Task directions: Your copy of the listing should be exact and should contain no pictures.

--- --- ---

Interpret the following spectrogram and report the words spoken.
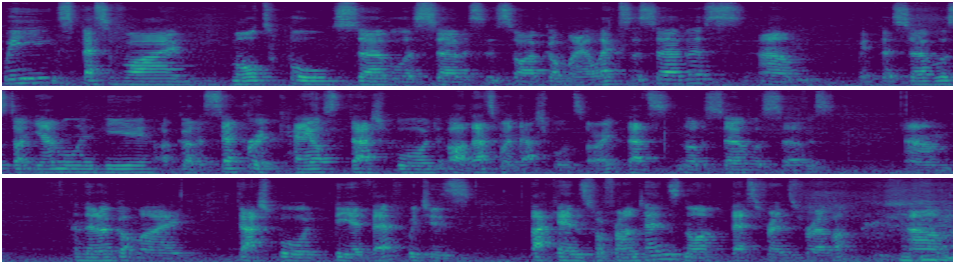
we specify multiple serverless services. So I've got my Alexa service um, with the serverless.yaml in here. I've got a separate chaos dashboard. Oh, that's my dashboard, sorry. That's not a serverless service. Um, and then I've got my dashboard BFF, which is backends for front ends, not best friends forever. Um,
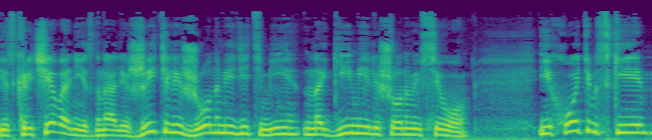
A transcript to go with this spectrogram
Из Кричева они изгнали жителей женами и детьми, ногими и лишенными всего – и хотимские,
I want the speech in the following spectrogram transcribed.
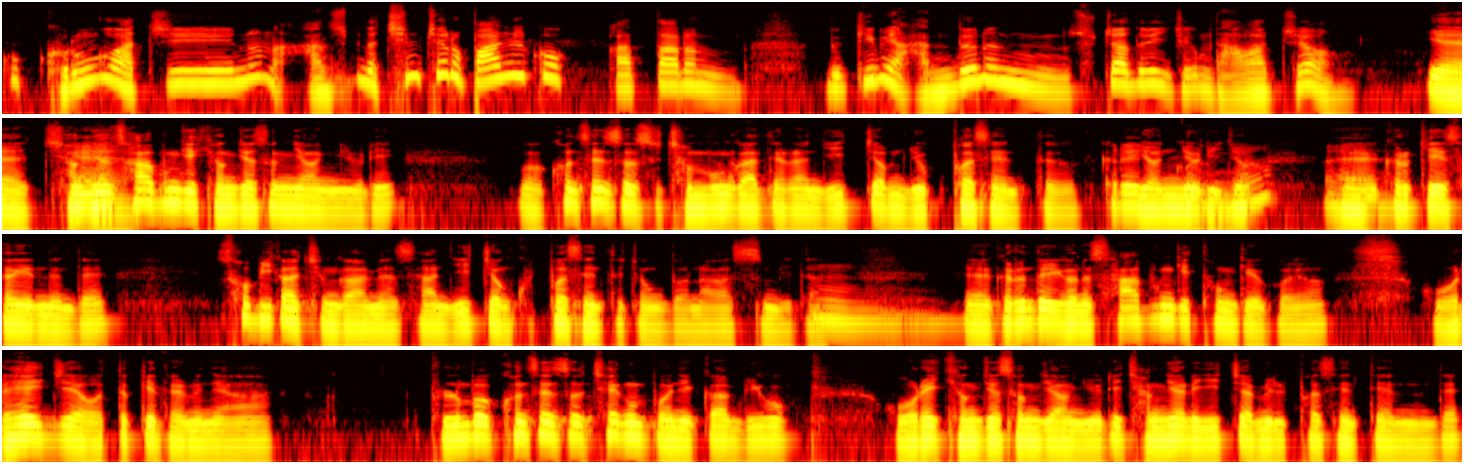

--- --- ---

Written solution:
Interpret the following spectrogram and report the words spoken.
we specify multiple serverless services. So I've got my Alexa service um, with the serverless.yaml in here. I've got a separate chaos dashboard. Oh, that's my dashboard, sorry. That's not a serverless service. Um, and then I've got my dashboard BFF, which is backends for front ends, not best friends forever. Um,
A transcript to go with this spectrogram
Из Кричева они изгнали жителей женами и детьми, ногими и лишенными всего – и хотимские,
I want the speech in the following spectrogram transcribed.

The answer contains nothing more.